instance, you might find yourself making statements such as, "I need to look this over, study it, and know it inside and out...or else I can't relax!" or "If I relax and let things go without looking them over repeatedly, things go wrong!"
While analytical thinking is an excellent trait, if it's done in excess you never get to stop and smell the roses because you're too busy trying to analyze everything and everyone around you. Gaining insight into this type of behavior is one of the most important keys to letting go of stress, and getting complete power over your anxiety.
If you find yourself engaging in any of the above "Blocking Behaviors", there are two things you can do to help yourself. First, ask the people you know, love, and trust, "Am I negative about things?", "Do I complain a lot?", and "Am I difficult to be around?"
This may be hard for you to listen to, as the truth sometimes hurts a great deal. But the insight you will get from others' assessment of you is invaluable, and you'll know precisely how others see you. Accept their comments as helpful info, and know that you will gain amazing insights from what you hear.
Second, keep a journal to write down and establish patterns of when you are using "blocking behaviors." Even if you are not thrilled with the idea of writing, you can make little entries into a note book or journal each day. The great part is that you'll begin to see patterns in your behavior that reveal exactly what you're doing to prevent yourself from curing your anxiety.
We’ll give you some great stress busting techniques later in the book, but you need to recognize these blockages first so you can move into the “healing” stage and conquer your stress and anxiety.

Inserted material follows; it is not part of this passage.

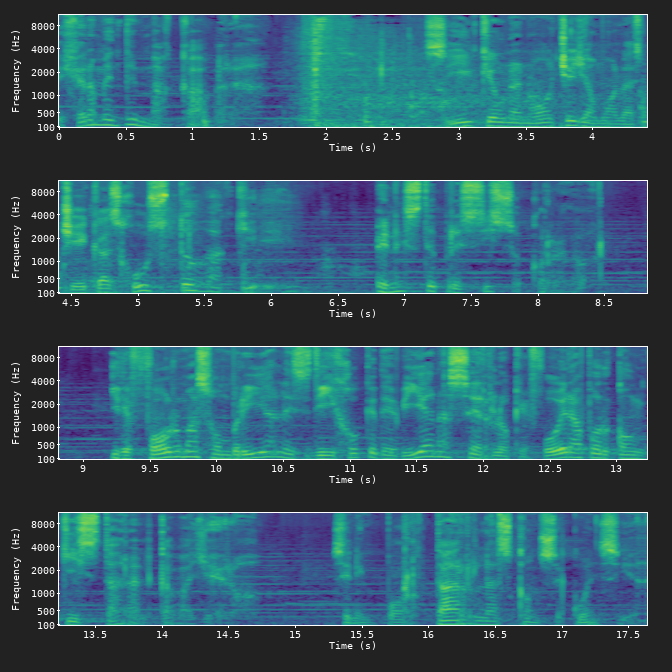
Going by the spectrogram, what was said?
ligeramente macabra. Así que una noche llamó a las chicas justo aquí, en este preciso corredor, y de forma sombría les dijo que debían hacer lo que fuera por conquistar al caballero, sin importar las consecuencias.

Many people think that stress and anxiety are the same thing. This couldn’t be further from the truth!